Middle School Curriculum for Obesity Reduction is Accepted and Cost-Effective
Addresses CDC Winnable Battle: Obesity
Physical activity and nutrition lessons woven into existing middle school curriculum
Effective in reducing TV viewing time in both boys and girls and decreasing obesity in girls
Readily adopted by teachers; Boston Public Schools expand its use
Cost-effective and projected to save money in later life
Between 1980 and 1999 the prevalence of overweight in the United States nearly tripled (from 5% to 14%) among adolescents and nearly doubled (from 7% to 13%) among children 6 to 11 years of age. This trend forecasts an increase in chronic disease as the younger generation ages. Little is known about effective ways to reverse this alarming trend, although its root cause of insufficient physical activity in relation to excess calories consumed is well known. Because most children spend a substantial portion of their day in school, the school environment is a promising venue for educational and experiential lifestyle interventions.
Focusing on how to increase physical activity and improve dietary habits, researchers at Harvard University’s CDC-supported Prevention Research Center (PRC) developed* an interdisciplinary curriculum (called Planet Health) for public middle schools, in explicit collaboration with teachers and school principals. The curriculum was designed to fit easily into existing language, math, science, social studies, and physical education classes; to foster basic educational competencies required by the state of Massachusetts; and to provide materials easy for teachers to use. The content emphasizes increasing consumption of fruits and vegetables, decreasing consumption of high-fat foods, decreasing television viewing, and increasing physical activity.
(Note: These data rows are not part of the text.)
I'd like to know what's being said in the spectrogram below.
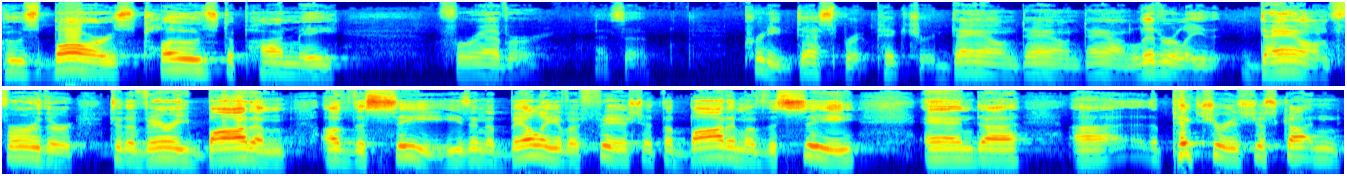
whose bars closed upon me forever. That's a pretty desperate picture. Down, down, down, literally down, further to the very bottom of the sea. He's in the belly of a fish at the bottom of the sea, and uh, uh, the picture has just gotten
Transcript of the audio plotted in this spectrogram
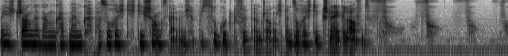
Bin ich joggen gegangen und habe meinem Körper so richtig die Chance gehalten. Und ich habe mich so gut gefühlt beim Joggen. Ich bin so richtig schnell gelaufen. So, fuh, fuh, fuh.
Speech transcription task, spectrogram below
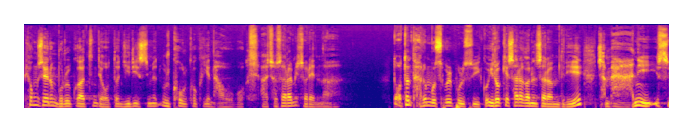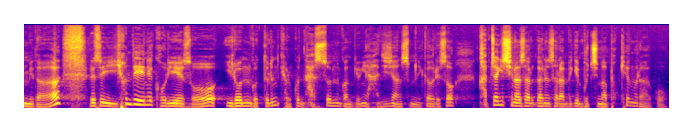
평소에는 모를 것 같은데 어떤 일이 있으면 울컥울컥 그게 나오고 아 저 사람이 저랬나 또 어떤 다른 모습을 볼 수 있고 이렇게 살아가는 사람들이 참 많이 있습니다. 그래서 이 현대인의 거리에서 이런 것들은 결코 낯선 광경이 아니지 않습니까? 그래서 갑자기 지나가는 사람에게 묻지마 폭행을 하고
A 2-year randomized controlled trial* of the curriculum in 10 public middle schools in Boston yielded a significant reduction in television watching for both girls and boys, and a significant decrease in the prevalence of obesity among girls.
After the Boston Public Schools (BPS) expressed interest in disseminating Planet Health, a partnership was formed to pilot test how feasible and sustainable the curriculum could be in public school settings where resources are constrained. Using the model of community-based participatory research, a project advisory board representing the key stakeholders within the BPS and the Harvard PRC guided the partnership from its inception. The BPS selected a sample of six inner-city middle schools to participate, while the PRC provided the Planet Health curriculum, training workshops for more than 100 teachers, small stipends for teacher coordinators within each of the participating schools, and research expertise to assess diffusion of the program.
The diffusion study demonstrated that 76% to 100% of teachers found the curriculum highly acceptable and 78% to 100% planned to continue using it. More than 90% found the curriculum effective and believed that it made a positive contribution to their classes.
Satisfied that its criteria for success were met, BPS endeavored to sustain and expand use of the Planet Health curriculum through independent funding. It first secured funding from the U.S. Department of Education’s Physical Education for Progress for pilot expansion to 12 schools in 2002–2003. Subsequently, BPS received financial support for further expansion from the Boston Public Health Commission under the auspices of the new STEPS to a Healthier U.S. project, sponsored by the U.S. Department of Health and Human Services.
Planet Health is being implemented in more than 120 schools in Massachusetts, and in the past two years, more than 1,000 teachers have been trained to use it. In addition, 2,000 copies of the curriculum have been purchased by interested parties in 48 states and 20 countries, potentially benefiting many thousands of children.
An independent economic analysis of Planet Health was conducted based on an estimated program cost of $14 per student per year and an obesity reduction of 1.9% persisting into adulthood among girls. Based on these assumptions, the program was found to be highly cost-effective—in fact, more cost-effective than commonly accepted preventive interventions such as screening and treatment for hypertension. Furthermore, the program was projected to save money via avoided medical costs and productivity losses later in life. For every dollar spent on the program in middle school, $1.20 in medical costs and lost wages would be saved when the children reach middle age.
Planet Health has demonstrated effectiveness, feasibility, acceptability, and sustainability in a public school environment. The curriculum has been found to be cost-effective and, dollar for dollar, to save society money in the long run.
*The original efficacy study was conducted under the auspices of the National Institutes of Health.
Gortmaker SL, Peterson K, Wiecha J, Sobol AM, Dixit S, Fox MK, Laird N. Reducing obesity via a school-based interdisciplinary intervention among youth: Planet Health. Archives of Pediatrics and Adolescent Medicine 1999;153:409–18.
Wang LY, Yang Q, Lowry R, Wechsler H. Economic analysis of a school-based obesity prevention program. Obesity Research 2003;11:1313–24.
Wiecha JL, El Ayadi AM, Fuemmeler BF, Carter JE, Handler S, Johnson S, Strunk N, Korzec-Ramirez D, Gortmaker SL. Diffusion of an integrated health education program in an urban school system: Planet Health. Journal of Pediatric Psychology 2004;29:467–74.